### Your objective:
When a picture appears in the listing, leave it out and copy the rest exactly as it stands.

◇ ◇ ◇

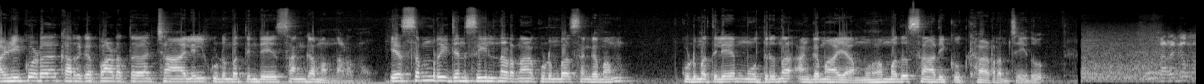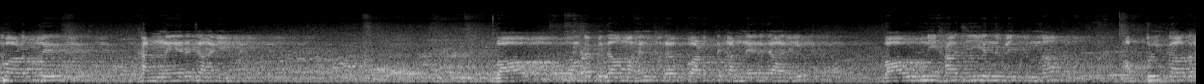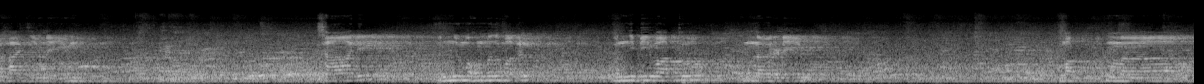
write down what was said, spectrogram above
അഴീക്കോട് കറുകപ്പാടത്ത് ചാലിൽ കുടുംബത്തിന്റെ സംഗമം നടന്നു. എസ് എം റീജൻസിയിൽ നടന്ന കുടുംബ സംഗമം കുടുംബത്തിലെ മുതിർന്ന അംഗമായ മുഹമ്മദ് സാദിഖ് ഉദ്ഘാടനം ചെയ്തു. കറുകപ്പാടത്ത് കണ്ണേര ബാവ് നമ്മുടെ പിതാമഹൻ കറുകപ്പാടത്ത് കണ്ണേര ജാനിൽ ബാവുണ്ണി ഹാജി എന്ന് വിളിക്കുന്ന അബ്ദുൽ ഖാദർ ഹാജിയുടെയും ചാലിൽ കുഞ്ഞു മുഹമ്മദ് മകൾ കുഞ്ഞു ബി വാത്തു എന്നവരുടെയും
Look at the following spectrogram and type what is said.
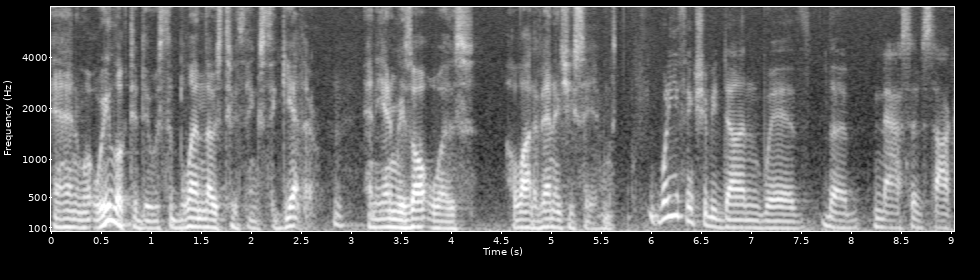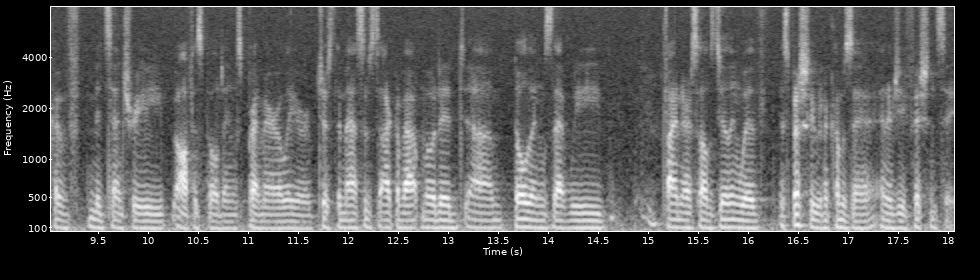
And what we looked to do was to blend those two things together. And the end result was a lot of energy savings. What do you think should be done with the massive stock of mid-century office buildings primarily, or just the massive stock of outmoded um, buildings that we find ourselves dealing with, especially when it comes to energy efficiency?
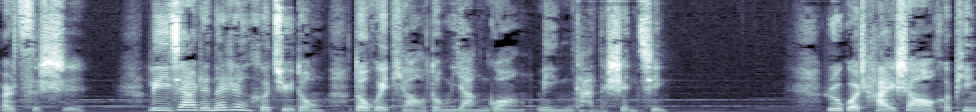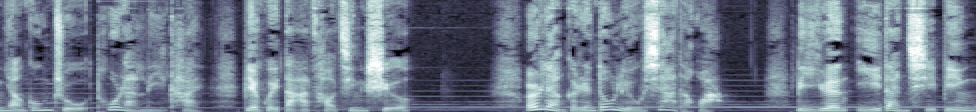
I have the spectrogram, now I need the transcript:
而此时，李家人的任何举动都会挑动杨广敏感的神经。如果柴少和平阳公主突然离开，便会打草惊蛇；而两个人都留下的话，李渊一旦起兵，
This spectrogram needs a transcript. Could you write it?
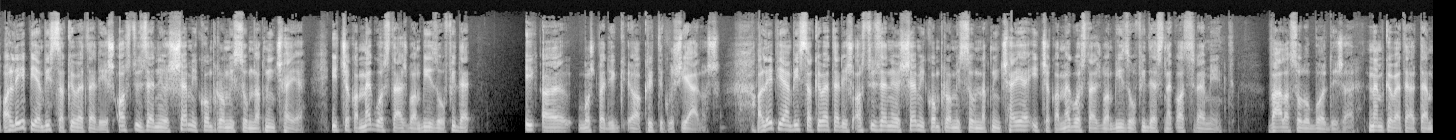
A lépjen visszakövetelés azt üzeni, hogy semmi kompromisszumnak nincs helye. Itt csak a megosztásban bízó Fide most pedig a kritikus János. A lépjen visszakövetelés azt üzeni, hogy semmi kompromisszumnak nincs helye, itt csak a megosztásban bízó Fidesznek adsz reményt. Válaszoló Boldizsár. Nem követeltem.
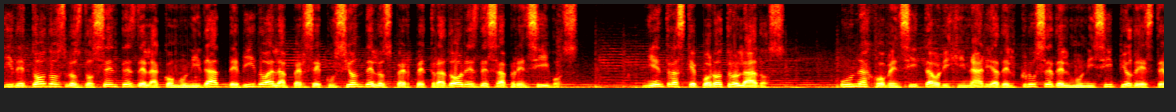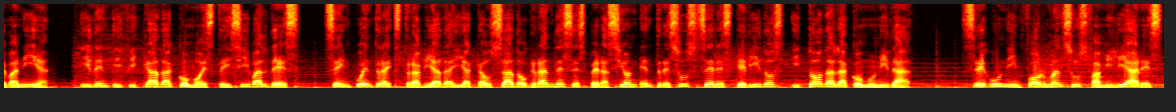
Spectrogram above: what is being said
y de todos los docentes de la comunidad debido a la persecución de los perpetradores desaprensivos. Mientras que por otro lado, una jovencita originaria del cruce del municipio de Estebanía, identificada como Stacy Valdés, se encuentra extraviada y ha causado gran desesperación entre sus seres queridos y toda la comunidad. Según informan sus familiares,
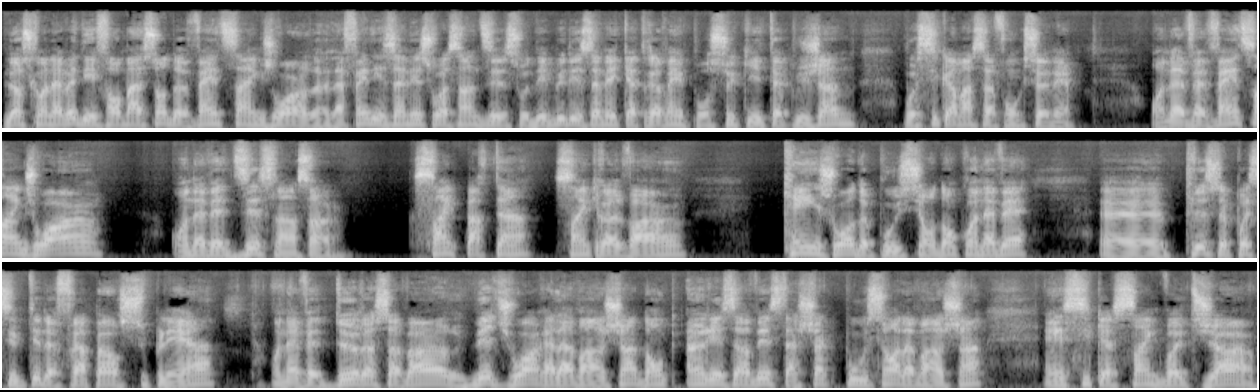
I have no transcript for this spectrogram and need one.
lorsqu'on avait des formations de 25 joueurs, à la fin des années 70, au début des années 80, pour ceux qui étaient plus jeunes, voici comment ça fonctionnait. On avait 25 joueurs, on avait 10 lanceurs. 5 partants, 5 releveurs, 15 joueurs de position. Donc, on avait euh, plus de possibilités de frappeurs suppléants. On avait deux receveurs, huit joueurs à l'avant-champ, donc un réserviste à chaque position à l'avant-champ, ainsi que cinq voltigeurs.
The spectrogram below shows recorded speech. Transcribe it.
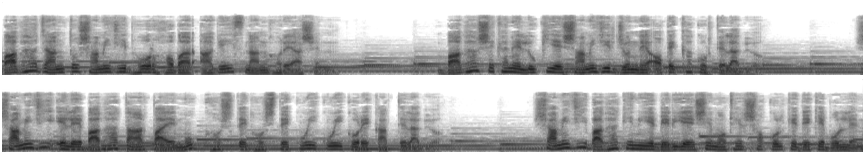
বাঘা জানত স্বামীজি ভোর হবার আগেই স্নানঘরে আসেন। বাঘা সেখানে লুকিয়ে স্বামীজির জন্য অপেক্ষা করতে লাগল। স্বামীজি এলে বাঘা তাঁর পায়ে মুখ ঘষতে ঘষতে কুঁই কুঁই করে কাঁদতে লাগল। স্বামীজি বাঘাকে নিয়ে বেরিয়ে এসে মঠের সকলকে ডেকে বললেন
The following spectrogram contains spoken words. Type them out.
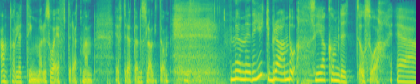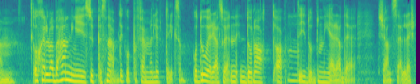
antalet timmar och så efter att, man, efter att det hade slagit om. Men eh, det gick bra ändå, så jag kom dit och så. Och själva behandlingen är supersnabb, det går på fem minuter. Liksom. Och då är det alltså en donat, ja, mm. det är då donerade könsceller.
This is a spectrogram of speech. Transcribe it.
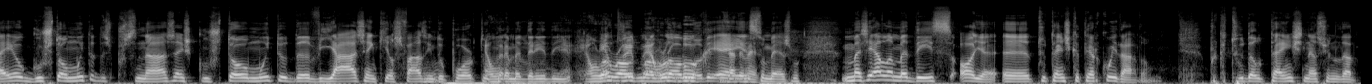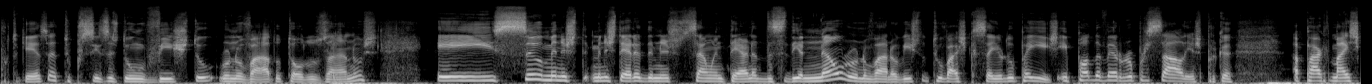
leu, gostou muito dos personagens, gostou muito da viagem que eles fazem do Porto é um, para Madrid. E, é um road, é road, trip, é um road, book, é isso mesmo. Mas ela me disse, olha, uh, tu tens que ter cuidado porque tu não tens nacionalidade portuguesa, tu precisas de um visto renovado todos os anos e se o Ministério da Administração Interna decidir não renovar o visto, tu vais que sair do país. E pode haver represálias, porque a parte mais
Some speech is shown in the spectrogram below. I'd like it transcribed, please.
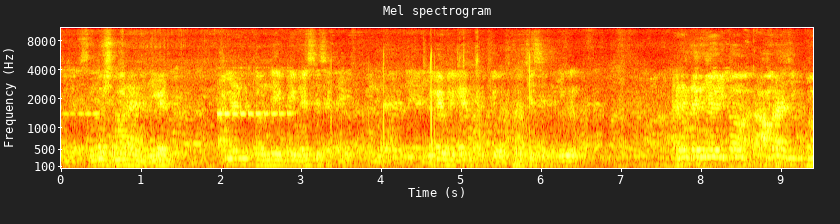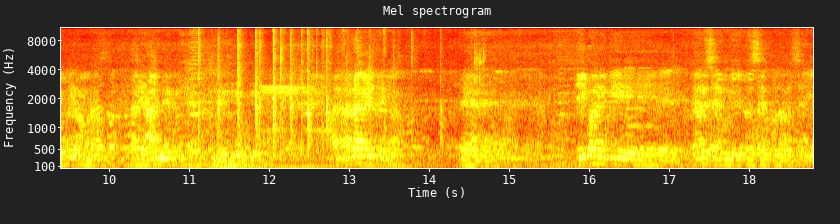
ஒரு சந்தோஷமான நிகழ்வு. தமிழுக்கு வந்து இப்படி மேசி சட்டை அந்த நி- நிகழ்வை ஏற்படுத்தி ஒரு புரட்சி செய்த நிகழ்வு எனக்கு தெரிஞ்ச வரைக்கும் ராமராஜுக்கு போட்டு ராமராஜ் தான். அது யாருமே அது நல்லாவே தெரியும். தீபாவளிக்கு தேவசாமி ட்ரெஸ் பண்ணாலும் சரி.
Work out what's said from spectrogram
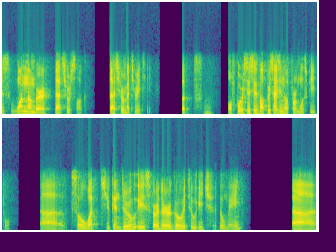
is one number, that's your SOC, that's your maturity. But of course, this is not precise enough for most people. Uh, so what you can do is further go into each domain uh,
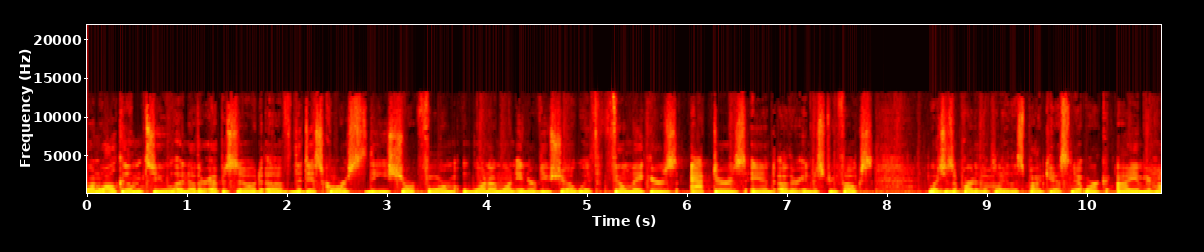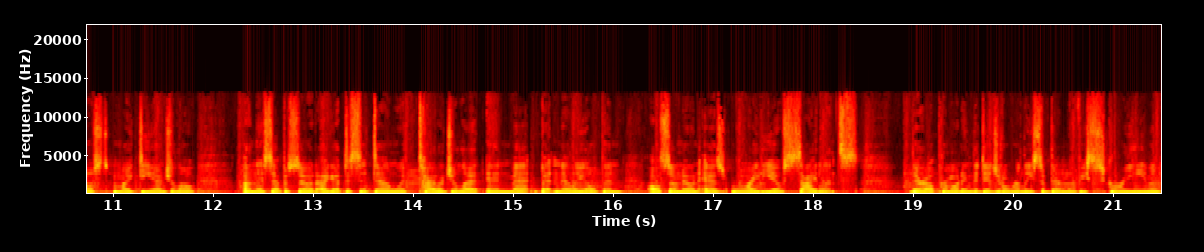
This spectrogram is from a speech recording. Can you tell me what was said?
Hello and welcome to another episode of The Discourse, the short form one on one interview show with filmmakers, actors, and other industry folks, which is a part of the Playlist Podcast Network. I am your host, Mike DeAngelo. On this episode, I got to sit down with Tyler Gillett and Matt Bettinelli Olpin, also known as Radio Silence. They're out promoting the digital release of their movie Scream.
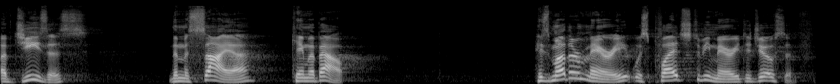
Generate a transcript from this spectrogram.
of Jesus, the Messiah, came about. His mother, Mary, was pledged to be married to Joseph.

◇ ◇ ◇

### Solution for this problem:
write down what was said, spectrogram above
അഴീക്കോട് കറുകപ്പാടത്ത് ചാലിൽ കുടുംബത്തിന്റെ സംഗമം നടന്നു. എസ് എം റീജൻസിയിൽ നടന്ന കുടുംബ സംഗമം കുടുംബത്തിലെ മുതിർന്ന അംഗമായ മുഹമ്മദ് സാദിഖ് ഉദ്ഘാടനം ചെയ്തു. കറുകപ്പാടത്ത് കണ്ണേര ബാവ് നമ്മുടെ പിതാമഹൻ കറുകപ്പാടത്ത് കണ്ണേര ജാനിൽ ബാവുണ്ണി ഹാജി എന്ന് വിളിക്കുന്ന അബ്ദുൽ ഖാദർ ഹാജിയുടെയും ചാലിൽ കുഞ്ഞു മുഹമ്മദ് മകൾ കുഞ്ഞു ബി വാത്തു എന്നവരുടെയും
Look at the following spectrogram and type what is said.
And what we looked to do was to blend those two things together. And the end result was a lot of energy savings. What do you think should be done with the massive stock of mid-century office buildings primarily, or just the massive stock of outmoded um, buildings that we find ourselves dealing with, especially when it comes to energy efficiency?
I have the spectrogram, now I need the transcript:
而此时，李家人的任何举动都会挑动杨广敏感的神经。如果柴少和平阳公主突然离开，便会打草惊蛇；而两个人都留下的话，李渊一旦起兵，
This spectrogram needs a transcript. Could you write it?
A lépjen visszakövetelés azt üzeni, hogy semmi kompromisszumnak nincs helye. Itt csak a megosztásban bízó Fide most pedig a kritikus János. A lépjen visszakövetelés azt üzeni, hogy semmi kompromisszumnak nincs helye, itt csak a megosztásban bízó Fidesznek adsz reményt. Válaszoló Boldizsár. Nem követeltem.
Spectrogram above: what is being said
y de todos los docentes de la comunidad debido a la persecución de los perpetradores desaprensivos. Mientras que por otro lado, una jovencita originaria del cruce del municipio de Estebanía, identificada como Stacy Valdés, se encuentra extraviada y ha causado gran desesperación entre sus seres queridos y toda la comunidad. Según informan sus familiares,
I have no transcript for this spectrogram and need one.
lorsqu'on avait des formations de 25 joueurs, à la fin des années 70, au début des années 80, pour ceux qui étaient plus jeunes, voici comment ça fonctionnait. On avait 25 joueurs, on avait 10 lanceurs. 5 partants, 5 releveurs, 15 joueurs de position. Donc, on avait euh, plus de possibilités de frappeurs suppléants. On avait deux receveurs, huit joueurs à l'avant-champ, donc un réserviste à chaque position à l'avant-champ, ainsi que cinq voltigeurs.
The spectrogram below shows recorded speech. Transcribe it.
বাঘা জানত স্বামীজি ভোর হবার আগেই স্নানঘরে আসেন। বাঘা সেখানে লুকিয়ে স্বামীজির জন্য অপেক্ষা করতে লাগল। স্বামীজি এলে বাঘা তাঁর পায়ে মুখ ঘষতে ঘষতে কুঁই কুঁই করে কাঁদতে লাগল। স্বামীজি বাঘাকে নিয়ে বেরিয়ে এসে মঠের সকলকে ডেকে বললেন
The following spectrogram contains spoken words. Type them out.
antalet timmar och så efter att, man, efter att det hade slagit om. Men eh, det gick bra ändå, så jag kom dit och så. Och själva behandlingen är supersnabb, det går på fem minuter. Liksom. Och då är det alltså en donat, ja, mm. det är då donerade könsceller.
This is a spectrogram of speech. Transcribe it.
leu, gostou muito dos personagens, gostou muito da viagem que eles fazem do Porto é um, para Madrid. E, é um road, é road, trip, é um road, book, é isso mesmo. Mas ela me disse, olha, uh, tu tens que ter cuidado porque tu não tens nacionalidade portuguesa, tu precisas de um visto renovado todos os anos e se o Ministério da Administração Interna decidir não renovar o visto, tu vais que sair do país. E pode haver represálias, porque a parte mais
Some speech is shown in the spectrogram below. I'd like it transcribed, please.
ஒரு சந்தோஷமான நிகழ்வு. தமிழுக்கு வந்து இப்படி மேசி சட்டை அந்த நி- நிகழ்வை ஏற்படுத்தி ஒரு புரட்சி செய்த நிகழ்வு எனக்கு தெரிஞ்ச வரைக்கும் ராமராஜுக்கு போட்டு ராமராஜ் தான். அது யாருமே அது நல்லாவே தெரியும். தீபாவளிக்கு தேவசாமி ட்ரெஸ் பண்ணாலும் சரி.
Work out what's said from spectrogram
is one number, that's your SOC, that's your maturity. But of course, this is not precise enough for most people. Uh, so what you can do is further go into each domain uh,
This spectrogram is from a speech recording. Can you tell me what was said?
Hello and welcome to another episode of The Discourse, the short form one on one interview show with filmmakers, actors, and other industry folks, which is a part of the Playlist Podcast Network. I am your host, Mike DeAngelo. On this episode, I got to sit down with Tyler Gillett and Matt Bettinelli Olpin, also known as Radio Silence. They're out promoting the digital release of their movie Scream.
Generate a transcript from this spectrogram.
of Jesus, the Messiah, came about. His mother, Mary, was pledged to be married to Joseph.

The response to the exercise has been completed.